Working with landscape designer Art Luna and local nursery Inner Gardens, Wearstler introduced lush tropical foliage in and around the building. Plants were particularly abundant in the solarium-turned-dining room, housed in a mix of early California and contemporary pots, overrunning the dining table and huddling up to an enormous Isamu Noguchi lamp suspended in the centre. With the windows open, they would sway in the ocean breeze, further blurring the boundaries between outdoors and in.
The house is an apparently effortless melange of design styles, rich in texture and mindful of context. Yet it diverges from Wearstler’s previous work (and, indeed, her usual LA home, a Spanish Colonial Revival building dating back to 1926) in its bohemian energy and intimacy. The spaces here were deliberately crafted with the expectation of an extended lockdown, emphasising ease of use and suited to relaxation and play. The office, despite its statement green marble table by Mario Bellini, is configured simply for the one or two days a week when Wearstler would work from home (on other days, she made the 70-minute drive to her studio, which continued to operate at 30 per cent capacity). Meanwhile, a family room comprises low-slung seating for just four: an Italian cognac leather sofa and a pair of Finnish lounge chairs, perfect for evenings spent playing cards and board games.
The virtues of the house became evident over time. Wearstler found an affinity for cooking during lockdown and took pleasure in the way the house’s galley kitchen opened into the family room. The family also made ample use of the outdoor spaces, setting up a big volleyball net and a place to have bonfires – as the pandemic eased, it proved a perfect set-up for entertaining friends from their quarantine pod. ‘I have two boys who are in high school, and [the pandemic] has been such an odd time for kids whose school and social lives came to a standstill, so I wanted to make it a really memorable experience for them,’ Wearstler recalls.

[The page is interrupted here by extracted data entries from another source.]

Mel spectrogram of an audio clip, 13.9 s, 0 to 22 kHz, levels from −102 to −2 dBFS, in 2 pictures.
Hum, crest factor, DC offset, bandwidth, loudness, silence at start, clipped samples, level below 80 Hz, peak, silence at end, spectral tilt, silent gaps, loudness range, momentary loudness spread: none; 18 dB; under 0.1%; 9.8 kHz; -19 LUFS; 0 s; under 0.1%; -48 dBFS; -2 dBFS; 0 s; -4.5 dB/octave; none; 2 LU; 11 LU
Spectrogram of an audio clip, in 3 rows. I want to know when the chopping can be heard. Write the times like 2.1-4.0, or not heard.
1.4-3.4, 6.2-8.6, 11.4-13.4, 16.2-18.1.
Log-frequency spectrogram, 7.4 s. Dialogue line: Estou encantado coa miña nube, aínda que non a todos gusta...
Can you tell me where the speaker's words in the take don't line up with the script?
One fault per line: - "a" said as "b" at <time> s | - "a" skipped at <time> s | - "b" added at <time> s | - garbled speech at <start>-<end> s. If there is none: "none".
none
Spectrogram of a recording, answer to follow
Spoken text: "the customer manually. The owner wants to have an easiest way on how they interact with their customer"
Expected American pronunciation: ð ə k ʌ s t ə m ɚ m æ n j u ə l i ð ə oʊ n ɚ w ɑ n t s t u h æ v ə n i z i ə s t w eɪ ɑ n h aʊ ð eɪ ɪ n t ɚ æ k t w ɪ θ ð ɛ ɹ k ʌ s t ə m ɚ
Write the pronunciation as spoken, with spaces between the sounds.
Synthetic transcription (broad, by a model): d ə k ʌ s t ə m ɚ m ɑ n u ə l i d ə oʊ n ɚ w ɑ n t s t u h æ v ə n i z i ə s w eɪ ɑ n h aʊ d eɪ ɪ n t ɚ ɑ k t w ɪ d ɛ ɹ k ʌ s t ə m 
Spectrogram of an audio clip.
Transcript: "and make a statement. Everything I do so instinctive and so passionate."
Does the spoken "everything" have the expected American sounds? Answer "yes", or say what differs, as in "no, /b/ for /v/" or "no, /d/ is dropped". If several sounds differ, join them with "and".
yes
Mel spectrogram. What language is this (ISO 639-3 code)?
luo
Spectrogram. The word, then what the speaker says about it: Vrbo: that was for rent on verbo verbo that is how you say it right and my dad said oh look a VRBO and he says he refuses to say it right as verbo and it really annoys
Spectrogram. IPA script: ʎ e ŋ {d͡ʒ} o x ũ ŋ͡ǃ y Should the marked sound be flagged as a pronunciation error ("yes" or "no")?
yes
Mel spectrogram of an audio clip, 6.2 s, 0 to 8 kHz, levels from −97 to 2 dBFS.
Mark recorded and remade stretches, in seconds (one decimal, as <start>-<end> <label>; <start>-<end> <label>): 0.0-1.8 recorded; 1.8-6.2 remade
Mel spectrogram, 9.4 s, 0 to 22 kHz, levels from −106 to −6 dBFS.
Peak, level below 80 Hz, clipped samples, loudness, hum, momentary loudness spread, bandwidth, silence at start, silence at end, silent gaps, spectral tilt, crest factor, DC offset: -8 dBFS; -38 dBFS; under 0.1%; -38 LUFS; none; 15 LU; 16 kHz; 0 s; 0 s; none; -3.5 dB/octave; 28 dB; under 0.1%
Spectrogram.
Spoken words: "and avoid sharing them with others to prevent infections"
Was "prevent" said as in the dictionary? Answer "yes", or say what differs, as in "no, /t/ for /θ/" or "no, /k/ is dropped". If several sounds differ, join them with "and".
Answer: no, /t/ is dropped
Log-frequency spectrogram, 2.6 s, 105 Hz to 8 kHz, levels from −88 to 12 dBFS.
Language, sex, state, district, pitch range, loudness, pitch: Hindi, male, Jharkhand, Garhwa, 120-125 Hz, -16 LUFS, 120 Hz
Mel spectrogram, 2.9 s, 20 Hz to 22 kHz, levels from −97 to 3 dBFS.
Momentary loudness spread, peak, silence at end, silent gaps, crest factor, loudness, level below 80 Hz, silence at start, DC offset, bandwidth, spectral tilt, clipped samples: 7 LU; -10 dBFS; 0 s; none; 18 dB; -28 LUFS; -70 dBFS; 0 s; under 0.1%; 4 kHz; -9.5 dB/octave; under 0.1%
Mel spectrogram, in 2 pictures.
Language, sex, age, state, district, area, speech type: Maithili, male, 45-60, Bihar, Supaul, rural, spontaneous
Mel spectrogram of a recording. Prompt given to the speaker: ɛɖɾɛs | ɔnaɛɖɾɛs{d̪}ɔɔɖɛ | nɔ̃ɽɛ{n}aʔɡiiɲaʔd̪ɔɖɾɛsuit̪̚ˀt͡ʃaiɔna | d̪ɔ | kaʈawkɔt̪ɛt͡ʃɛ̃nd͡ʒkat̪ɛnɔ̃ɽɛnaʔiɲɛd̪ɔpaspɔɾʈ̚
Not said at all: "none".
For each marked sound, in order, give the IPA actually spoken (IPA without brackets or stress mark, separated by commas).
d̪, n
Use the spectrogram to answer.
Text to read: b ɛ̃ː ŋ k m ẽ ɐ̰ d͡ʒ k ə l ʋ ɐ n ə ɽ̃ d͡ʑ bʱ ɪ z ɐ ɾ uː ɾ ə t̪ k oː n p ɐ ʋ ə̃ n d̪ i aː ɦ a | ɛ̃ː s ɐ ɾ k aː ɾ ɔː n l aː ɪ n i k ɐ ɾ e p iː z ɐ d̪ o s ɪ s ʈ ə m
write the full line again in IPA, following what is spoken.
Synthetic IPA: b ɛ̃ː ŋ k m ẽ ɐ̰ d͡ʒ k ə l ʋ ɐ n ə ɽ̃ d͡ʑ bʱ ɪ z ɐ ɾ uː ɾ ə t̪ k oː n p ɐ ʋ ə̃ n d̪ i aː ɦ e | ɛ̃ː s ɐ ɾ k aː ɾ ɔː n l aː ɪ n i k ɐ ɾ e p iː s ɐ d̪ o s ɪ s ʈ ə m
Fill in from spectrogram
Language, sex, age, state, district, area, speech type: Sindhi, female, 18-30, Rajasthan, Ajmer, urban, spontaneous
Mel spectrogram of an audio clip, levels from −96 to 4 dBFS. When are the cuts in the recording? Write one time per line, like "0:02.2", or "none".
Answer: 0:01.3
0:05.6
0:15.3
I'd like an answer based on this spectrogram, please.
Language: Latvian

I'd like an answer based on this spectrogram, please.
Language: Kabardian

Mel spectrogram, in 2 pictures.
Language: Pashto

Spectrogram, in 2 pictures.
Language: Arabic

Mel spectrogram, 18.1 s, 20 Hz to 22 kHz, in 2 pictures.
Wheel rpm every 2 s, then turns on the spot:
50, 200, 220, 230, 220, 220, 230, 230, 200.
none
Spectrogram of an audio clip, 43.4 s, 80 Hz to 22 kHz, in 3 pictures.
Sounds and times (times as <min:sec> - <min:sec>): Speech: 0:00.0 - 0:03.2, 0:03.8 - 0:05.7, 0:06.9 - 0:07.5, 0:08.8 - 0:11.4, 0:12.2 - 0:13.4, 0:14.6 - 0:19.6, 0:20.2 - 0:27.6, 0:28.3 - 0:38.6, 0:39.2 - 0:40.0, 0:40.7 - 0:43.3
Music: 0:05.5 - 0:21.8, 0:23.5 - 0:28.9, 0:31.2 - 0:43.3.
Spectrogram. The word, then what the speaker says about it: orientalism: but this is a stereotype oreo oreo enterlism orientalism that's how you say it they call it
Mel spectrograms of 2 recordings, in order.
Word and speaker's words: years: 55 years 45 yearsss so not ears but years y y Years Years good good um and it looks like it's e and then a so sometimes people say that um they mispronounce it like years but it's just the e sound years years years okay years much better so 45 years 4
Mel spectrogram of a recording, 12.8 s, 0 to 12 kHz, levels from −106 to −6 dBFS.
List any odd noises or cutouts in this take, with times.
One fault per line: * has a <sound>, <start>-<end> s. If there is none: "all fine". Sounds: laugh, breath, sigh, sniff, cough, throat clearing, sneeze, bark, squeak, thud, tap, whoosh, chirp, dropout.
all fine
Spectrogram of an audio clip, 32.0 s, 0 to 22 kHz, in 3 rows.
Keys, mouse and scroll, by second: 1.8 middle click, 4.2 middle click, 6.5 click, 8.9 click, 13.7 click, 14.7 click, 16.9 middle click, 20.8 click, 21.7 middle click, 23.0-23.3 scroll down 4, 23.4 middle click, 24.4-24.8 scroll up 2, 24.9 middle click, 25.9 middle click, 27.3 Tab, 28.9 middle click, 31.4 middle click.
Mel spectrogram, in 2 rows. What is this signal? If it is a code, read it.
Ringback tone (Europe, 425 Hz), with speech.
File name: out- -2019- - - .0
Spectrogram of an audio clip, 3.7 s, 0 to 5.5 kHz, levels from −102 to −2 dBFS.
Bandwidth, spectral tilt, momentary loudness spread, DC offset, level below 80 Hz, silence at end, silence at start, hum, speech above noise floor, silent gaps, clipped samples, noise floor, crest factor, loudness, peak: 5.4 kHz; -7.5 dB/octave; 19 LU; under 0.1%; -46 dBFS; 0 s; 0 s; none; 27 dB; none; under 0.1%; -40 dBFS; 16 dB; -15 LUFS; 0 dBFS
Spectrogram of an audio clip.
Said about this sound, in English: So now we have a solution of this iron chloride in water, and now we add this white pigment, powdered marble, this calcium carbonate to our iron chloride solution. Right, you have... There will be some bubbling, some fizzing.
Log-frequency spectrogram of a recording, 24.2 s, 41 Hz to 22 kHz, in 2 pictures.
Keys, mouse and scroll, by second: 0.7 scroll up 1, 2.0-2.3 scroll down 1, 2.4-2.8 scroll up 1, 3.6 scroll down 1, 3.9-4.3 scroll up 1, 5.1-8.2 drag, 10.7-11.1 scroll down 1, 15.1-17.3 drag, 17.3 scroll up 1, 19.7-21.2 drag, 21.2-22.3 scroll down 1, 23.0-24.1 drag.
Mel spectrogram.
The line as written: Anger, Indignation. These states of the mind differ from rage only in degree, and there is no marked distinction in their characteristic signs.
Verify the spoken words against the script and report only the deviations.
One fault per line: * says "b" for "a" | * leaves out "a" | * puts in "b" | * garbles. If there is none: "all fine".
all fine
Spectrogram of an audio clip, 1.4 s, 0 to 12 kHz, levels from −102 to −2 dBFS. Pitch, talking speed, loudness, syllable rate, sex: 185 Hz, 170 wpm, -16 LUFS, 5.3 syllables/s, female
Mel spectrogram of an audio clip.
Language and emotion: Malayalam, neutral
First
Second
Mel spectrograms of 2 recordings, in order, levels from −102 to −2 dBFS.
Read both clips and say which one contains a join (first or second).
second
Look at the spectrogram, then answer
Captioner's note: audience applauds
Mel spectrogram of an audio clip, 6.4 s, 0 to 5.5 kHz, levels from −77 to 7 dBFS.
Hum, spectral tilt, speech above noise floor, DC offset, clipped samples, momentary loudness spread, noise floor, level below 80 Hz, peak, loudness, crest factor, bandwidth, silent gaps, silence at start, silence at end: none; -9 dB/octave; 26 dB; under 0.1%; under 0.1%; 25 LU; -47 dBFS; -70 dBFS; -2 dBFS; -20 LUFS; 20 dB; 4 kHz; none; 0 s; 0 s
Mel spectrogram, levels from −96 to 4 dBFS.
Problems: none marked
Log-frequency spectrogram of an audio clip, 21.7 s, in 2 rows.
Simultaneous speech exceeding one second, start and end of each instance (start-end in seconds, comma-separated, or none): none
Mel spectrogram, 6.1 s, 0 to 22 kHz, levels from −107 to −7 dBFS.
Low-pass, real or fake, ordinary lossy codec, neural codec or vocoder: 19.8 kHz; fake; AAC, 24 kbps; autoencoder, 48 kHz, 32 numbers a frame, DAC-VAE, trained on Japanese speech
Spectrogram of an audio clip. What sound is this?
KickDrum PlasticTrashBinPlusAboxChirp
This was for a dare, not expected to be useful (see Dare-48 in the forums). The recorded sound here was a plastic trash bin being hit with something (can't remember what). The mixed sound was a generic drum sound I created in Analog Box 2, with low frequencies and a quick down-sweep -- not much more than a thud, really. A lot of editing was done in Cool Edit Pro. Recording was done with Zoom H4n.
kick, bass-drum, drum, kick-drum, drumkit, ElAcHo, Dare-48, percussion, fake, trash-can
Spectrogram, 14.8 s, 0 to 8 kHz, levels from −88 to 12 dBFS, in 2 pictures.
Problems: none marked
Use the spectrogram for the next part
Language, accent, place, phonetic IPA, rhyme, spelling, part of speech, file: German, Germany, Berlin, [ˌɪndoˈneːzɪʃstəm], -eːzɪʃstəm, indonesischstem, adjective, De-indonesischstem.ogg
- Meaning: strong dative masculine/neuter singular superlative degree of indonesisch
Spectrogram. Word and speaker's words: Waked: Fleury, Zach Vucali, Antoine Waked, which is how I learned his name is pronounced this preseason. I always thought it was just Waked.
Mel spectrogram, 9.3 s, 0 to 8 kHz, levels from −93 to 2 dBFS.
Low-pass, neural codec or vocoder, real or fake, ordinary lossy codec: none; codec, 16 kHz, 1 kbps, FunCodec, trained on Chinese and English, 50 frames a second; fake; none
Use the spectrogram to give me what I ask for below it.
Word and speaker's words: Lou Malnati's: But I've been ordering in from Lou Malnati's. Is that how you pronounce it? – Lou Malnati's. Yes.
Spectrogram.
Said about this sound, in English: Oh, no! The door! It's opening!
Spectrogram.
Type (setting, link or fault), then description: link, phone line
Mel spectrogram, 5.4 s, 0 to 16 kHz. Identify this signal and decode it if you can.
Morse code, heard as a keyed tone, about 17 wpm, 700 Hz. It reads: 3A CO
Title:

As it turns out, her reinvention of the house made an impression in more ways. Blown away by her design, the owner commissioned new photographs for a real estate listing website, and found a buyer in just a month – a young Silicon Valley type with a love of surfing, who was inspired by Wearstler to retain and restore the midcentury building. ‘You could have built a house three times the size of this one, which is what everybody unfortunately does on Broad Beach. But he’s not tearing the house down, just fixing up the original bathrooms and doing a little more landscaping. That was amazing to hear,’ says Wearstler (who took her furniture back, as there are quite a few pieces she ‘would never part with’). Looking back at her Broad Beach days, she relished the opportunity to breathe life back into an underappreciated building that was unlike anywhere she had lived before: ‘It was about bringing together old spirit and new spirit to create unique experiences that make every room memorable.’ §